--- DIRECTIONS FOR THIS TASK ---
Within the records that follow, restate exactly the lines from the line with "Keys and scroll, by" down to the line with "Word and speaker's words: Liang: Is", including both. Omit the pictures.

Stored items:
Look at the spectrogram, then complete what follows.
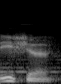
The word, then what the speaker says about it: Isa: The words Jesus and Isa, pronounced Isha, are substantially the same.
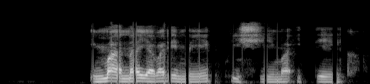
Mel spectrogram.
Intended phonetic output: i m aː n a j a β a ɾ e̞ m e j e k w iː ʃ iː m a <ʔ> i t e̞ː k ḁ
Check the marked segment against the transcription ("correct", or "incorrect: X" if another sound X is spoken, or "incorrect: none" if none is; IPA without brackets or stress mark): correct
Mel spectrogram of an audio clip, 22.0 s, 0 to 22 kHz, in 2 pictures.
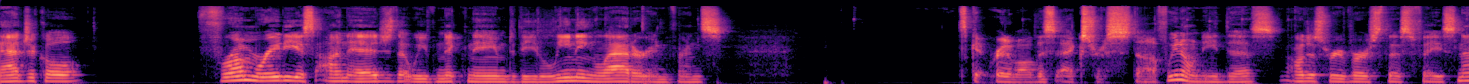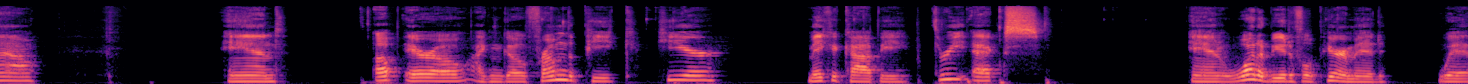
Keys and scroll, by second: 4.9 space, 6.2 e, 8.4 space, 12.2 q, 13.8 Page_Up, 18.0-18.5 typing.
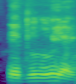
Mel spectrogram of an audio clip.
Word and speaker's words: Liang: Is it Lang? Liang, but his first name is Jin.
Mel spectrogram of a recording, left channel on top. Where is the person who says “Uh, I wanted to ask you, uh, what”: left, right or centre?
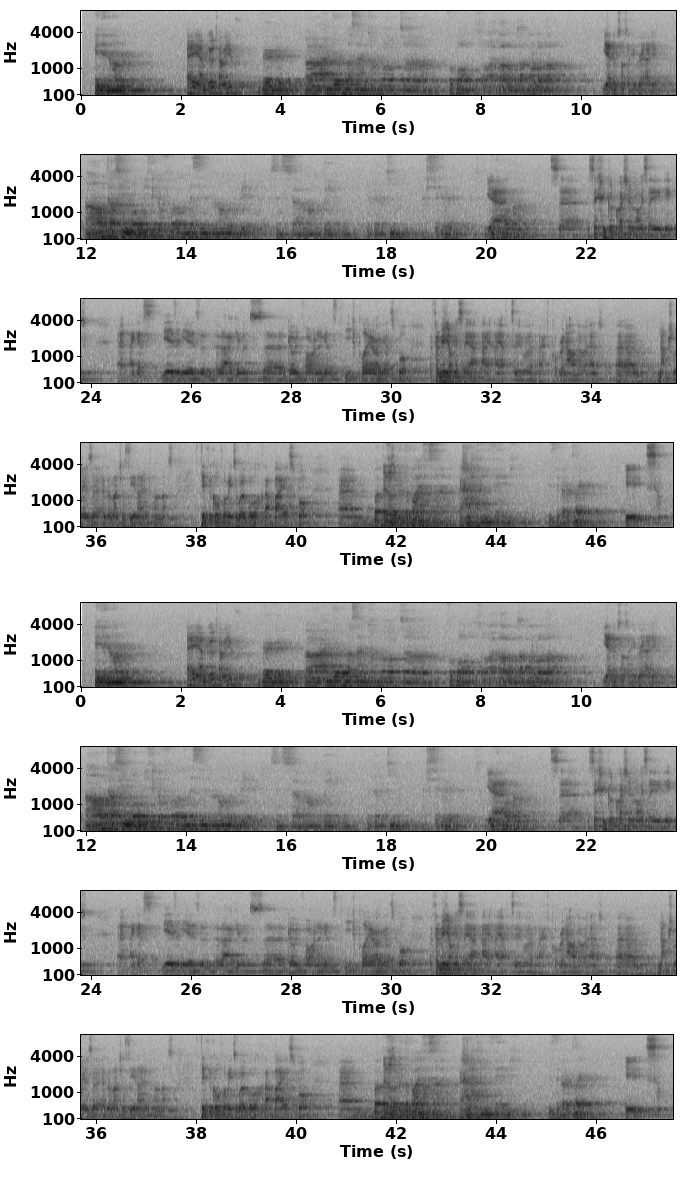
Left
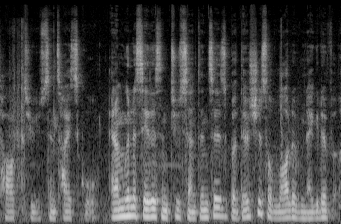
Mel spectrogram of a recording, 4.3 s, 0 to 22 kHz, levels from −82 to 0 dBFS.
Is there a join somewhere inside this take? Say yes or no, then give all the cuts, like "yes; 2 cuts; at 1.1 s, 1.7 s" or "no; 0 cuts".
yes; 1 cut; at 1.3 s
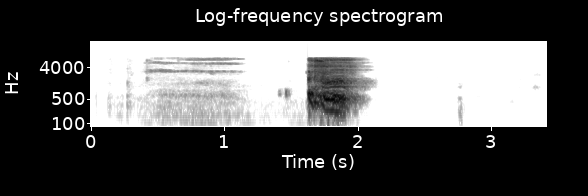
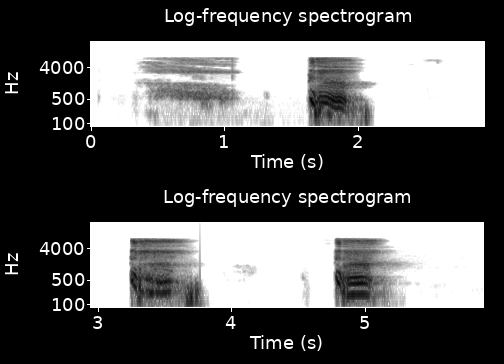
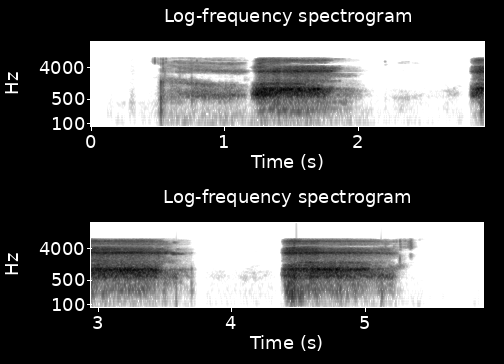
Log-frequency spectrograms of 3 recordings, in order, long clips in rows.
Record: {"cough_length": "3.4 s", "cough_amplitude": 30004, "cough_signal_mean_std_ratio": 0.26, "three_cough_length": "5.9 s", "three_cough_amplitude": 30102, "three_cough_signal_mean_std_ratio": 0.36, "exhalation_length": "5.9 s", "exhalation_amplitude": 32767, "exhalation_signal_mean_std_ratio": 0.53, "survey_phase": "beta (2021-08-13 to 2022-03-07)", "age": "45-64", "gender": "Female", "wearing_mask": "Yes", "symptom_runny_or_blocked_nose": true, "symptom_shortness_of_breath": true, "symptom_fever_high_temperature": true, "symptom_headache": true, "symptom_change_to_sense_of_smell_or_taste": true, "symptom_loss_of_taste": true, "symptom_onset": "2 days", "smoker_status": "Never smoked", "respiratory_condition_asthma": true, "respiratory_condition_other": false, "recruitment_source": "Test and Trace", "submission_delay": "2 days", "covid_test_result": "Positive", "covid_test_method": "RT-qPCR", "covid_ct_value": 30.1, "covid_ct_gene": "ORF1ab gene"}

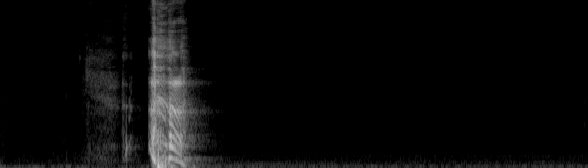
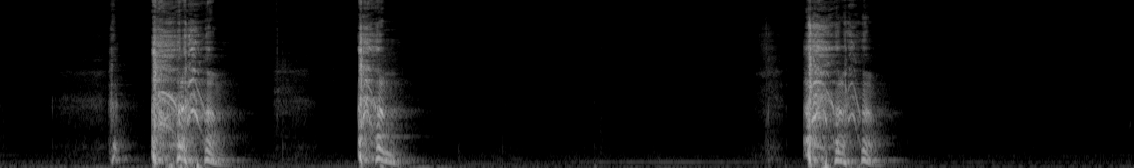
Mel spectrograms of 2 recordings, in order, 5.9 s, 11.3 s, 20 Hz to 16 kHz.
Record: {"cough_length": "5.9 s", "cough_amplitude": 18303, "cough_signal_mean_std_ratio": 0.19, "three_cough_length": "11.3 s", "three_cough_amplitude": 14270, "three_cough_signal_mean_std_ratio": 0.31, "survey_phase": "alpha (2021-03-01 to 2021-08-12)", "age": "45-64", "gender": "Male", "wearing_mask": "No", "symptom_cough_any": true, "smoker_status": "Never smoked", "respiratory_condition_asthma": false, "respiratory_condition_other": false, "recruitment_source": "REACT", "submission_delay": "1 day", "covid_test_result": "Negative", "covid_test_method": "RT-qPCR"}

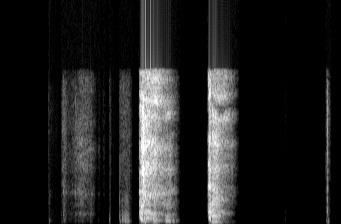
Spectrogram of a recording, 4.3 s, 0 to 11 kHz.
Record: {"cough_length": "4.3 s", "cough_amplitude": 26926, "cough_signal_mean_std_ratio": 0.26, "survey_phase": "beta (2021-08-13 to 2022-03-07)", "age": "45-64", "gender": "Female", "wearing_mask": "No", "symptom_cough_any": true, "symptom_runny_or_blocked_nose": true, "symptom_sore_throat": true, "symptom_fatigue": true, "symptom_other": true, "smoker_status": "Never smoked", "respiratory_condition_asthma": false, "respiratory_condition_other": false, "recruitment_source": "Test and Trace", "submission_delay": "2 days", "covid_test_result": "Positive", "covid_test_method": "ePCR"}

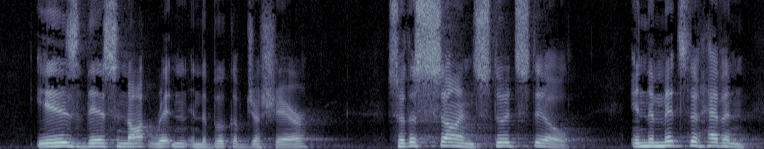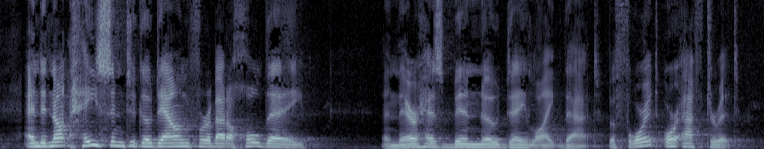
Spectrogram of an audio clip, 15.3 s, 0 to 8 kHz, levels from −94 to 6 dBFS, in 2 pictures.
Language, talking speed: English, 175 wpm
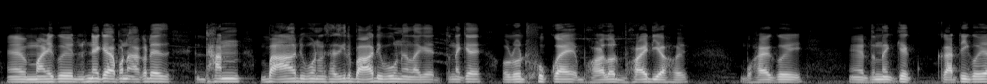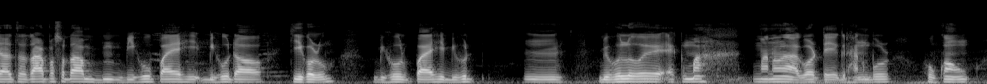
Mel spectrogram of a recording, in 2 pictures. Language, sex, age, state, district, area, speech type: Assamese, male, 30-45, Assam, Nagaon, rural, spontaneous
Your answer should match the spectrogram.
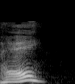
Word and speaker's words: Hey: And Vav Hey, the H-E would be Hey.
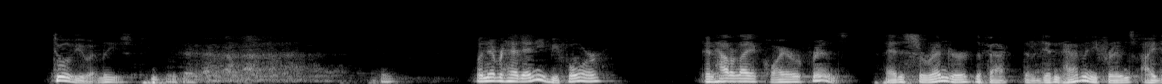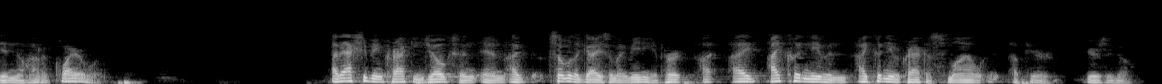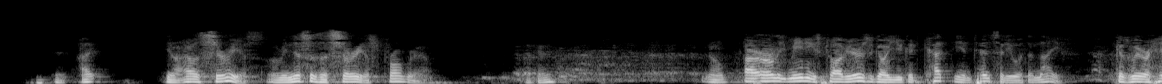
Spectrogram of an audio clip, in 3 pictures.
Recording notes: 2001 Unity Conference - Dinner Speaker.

--- WRITTEN ANSWER ---
Keys and scroll, by second: 4.9 space, 6.2 e, 8.4 space, 12.2 q, 13.8 Page_Up, 18.0-18.5 typing.
Mel spectrogram of an audio clip.
Word and speaker's words: Liang: Is it Lang? Liang, but his first name is Jin.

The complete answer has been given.